However, I greatly exaggerated at the time, on the strength of this first revelation, the elective character of so carefully selected a combination. Admittedly, every man of the kind of M. de Charlus is an extraordinary creature since, if he does not make concessions to the possibilities of life, he seeks out essentially the love of a man of the other race, that is to say a man who is a lover of women (and incapable consequently of loving him); in contradiction of what I had imagined in the courtyard, where I had seen Jupien turning towards M. de Charlus like the orchid making overtures to the bee, these exceptional creatures whom we commiserate are a vast crowd, as we shall see in the course of this work, for a reason which will be disclosed only at the end of it, and commiserate themselves for being too many rather than too few.
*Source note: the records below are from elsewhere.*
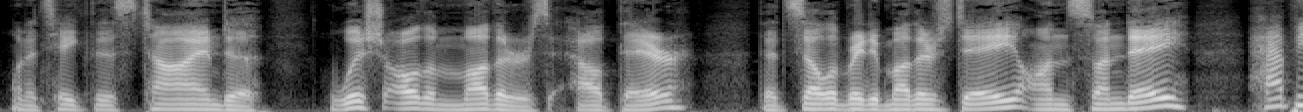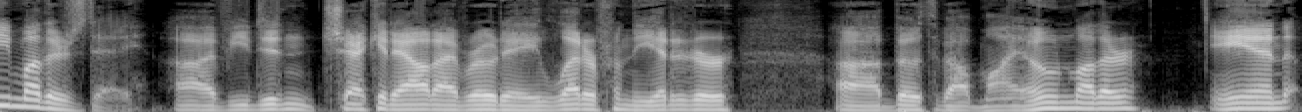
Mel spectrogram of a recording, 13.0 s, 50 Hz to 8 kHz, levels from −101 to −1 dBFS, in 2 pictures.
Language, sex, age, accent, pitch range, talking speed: English, male, 30-49, American, 115-150 Hz, 200 wpm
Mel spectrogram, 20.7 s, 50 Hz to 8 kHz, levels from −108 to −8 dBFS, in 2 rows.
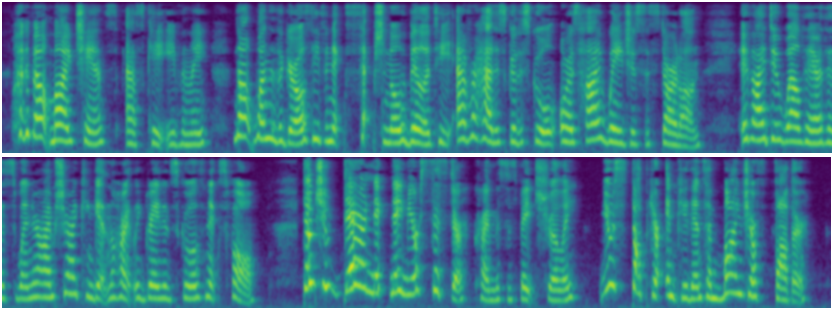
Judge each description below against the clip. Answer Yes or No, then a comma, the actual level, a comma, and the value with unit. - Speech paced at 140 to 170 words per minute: No, average, 190 wpm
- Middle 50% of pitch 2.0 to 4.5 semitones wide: No, average, 4.9 semitones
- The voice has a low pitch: No, very high, 265 Hz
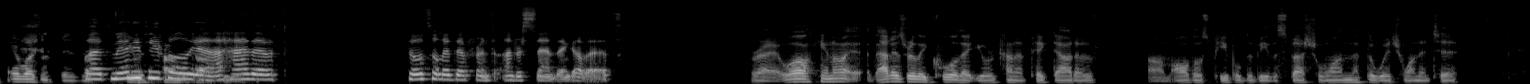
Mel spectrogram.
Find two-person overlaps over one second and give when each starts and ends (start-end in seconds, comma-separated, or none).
0.8-2.5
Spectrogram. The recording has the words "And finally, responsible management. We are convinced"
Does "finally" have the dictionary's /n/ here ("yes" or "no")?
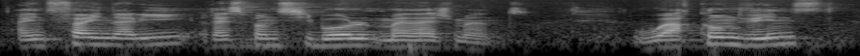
yes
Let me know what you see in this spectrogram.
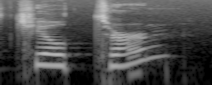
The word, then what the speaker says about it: Chiltern: Children Firehouse. – Yeah. – As in children. – No, it's Chiltern. Chiltern.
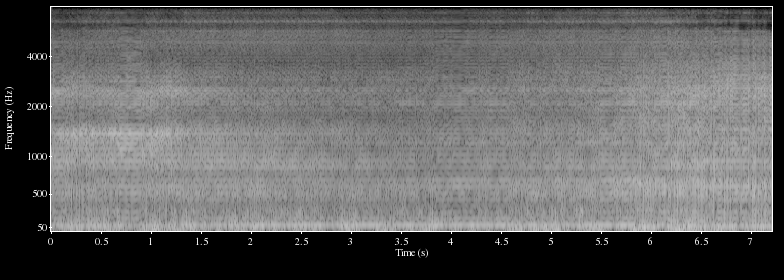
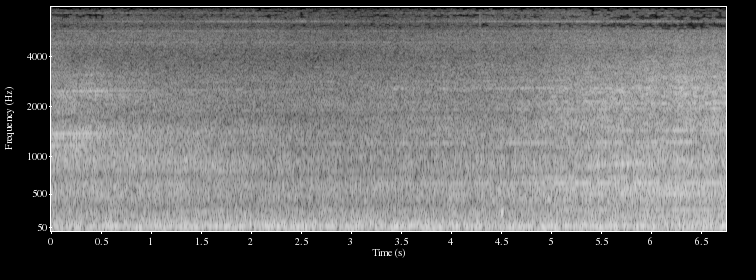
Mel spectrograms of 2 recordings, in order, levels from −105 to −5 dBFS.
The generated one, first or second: first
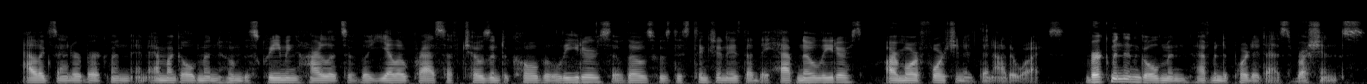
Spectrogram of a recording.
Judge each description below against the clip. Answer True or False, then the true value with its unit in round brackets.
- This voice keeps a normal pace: True (185 wpm)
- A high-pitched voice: False (95 Hz)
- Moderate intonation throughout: False (1.7 semitones)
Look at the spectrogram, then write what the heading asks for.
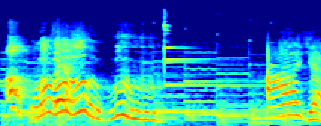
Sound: whimpering

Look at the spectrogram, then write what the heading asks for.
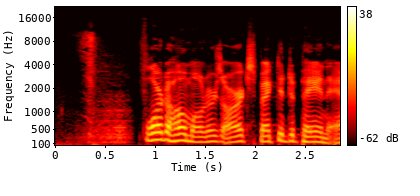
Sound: screen whooshing

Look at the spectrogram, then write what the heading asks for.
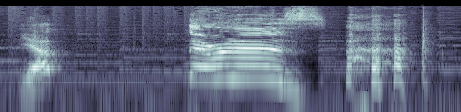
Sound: laughs

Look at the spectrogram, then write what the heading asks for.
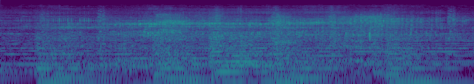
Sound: Gabriel growling

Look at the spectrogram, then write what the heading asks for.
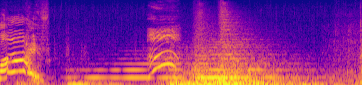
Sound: gasping

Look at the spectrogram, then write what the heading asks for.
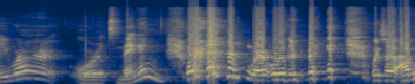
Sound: laughs

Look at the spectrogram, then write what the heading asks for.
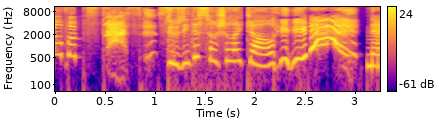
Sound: giggling

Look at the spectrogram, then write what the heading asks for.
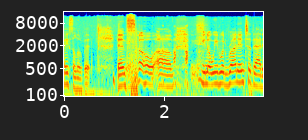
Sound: laughs

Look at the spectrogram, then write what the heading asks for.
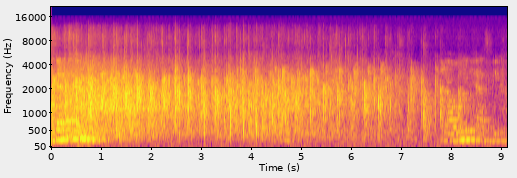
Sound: applause

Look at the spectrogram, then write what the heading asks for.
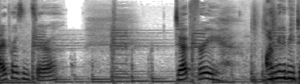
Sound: breathes in & smiles

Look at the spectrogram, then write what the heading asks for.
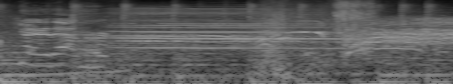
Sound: screaming

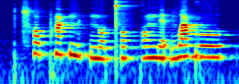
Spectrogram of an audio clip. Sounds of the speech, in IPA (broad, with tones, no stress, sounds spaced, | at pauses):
t͡sʰ ɔ˦ p̚ k ã˦ k̚ n̪ i˨ k̚ n̪ o˨˩ t̪ʰ o˨ k̚ ɡ ɔ˧ ŋ e˨ ʔ n̪ w a˦ ɡ u˧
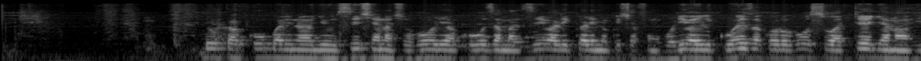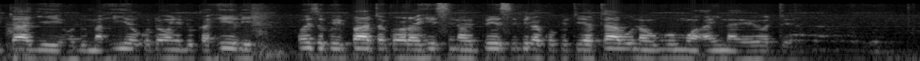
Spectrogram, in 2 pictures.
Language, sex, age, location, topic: Swahili, male, 25-35, Dar es Salaam, finance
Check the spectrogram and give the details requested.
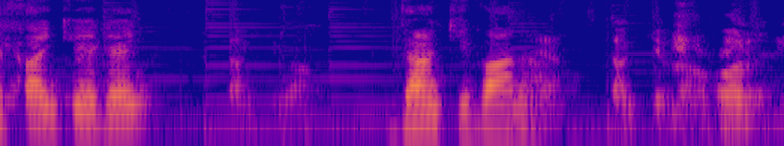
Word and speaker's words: dankjewel: Dankjewel.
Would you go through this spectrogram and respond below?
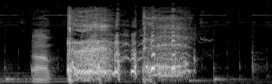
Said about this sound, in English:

For the two angels who were posted at the gates of Sodom to learn whether its inhabitants (according to Genesis) had indeed done all the things the report of which had ascended to the Eternal Throne must have been, and of this one can only be glad, exceedingly ill chosen by the Lord, Who ought not to have entrusted the task to any but a Sodomite. Such an one the excuses: “Father of six children — I keep two mistresses,” and so forth could never have persuaded benevolently to lower his flaming sword and to mitigate the punishment; he would have answered: “Yes, and your wife lives in a torment of jealousy. But even when these women have not been chosen by you from Gomorrah, you spend your nights with a watcher of flocks upon Hebron.” And he would at once have made him retrace his steps to the city which the rain of fire and brimstone was to destroy. On the contrary, they allowed to escape all the shame-faced Sodomites, even if these, on catching sight of a boy, turned their heads, like Lot’s wife, though without being on that account changed like her into pillars of salt. With the result that they engendered a numerous posterity with whom this gesture has continued to be habitual, like that of the dissolute women who, while apparently studying a row of shoes displayed in a shop window, turn their heads to keep track of a passing student. These descendants of the Sodomites, so numerous that we may apply to them that other verse of Genesis: “If a man can number the dust of the earth, then shall thy seed also be numbered,” have established themselves throughout the entire world; they have had access to every profession and pass so easily into the most exclusive clubs that, whenever a Sodomite fails to secure election, the blackballs are, for the most part, cast by other Sodomites, who are anxious to penalise sodomy, having inherited the falsehood that enabled their ancestors to escape from the accursed city. It is possible that they may return there one day. Certainly they form in every land an Oriental colony, cultured, musical, malicious, which has certain charming qualities and intolerable defects. We shall study them with greater thoroughness in the course of the following pages; but I have thought it as well to utter here a provisional warning against the lamentable error of proposing (just as people have encouraged a Zionist movement) to create a Sodomist movement and to rebuild Sodom. For, no sooner had they arrived there than the Sodomites would leave the town so as not to have the appearance of belonging to it, would take wives, keep mistresses in other cities where they would find, incidentally, every diversion that appealed to them. They would repair to Sodom only on days of supreme necessity, when their own town was empty, at those seasons when hunger drives the wolf from the woods; in other words, everything would go on very much as it does to-day in London, Berlin, Rome, Petrograd or Paris.

Anyhow, on the day in question, before paying my call on the Duchess, I did not look so far ahead, and I was distressed to find that I had, by my engrossment in the Jupien-Charlus conjunction, missed perhaps an opportunity of witnessing the fertilisation of the blossom by the bee.

Last updated Sunday, March 27, 2016 at 11:59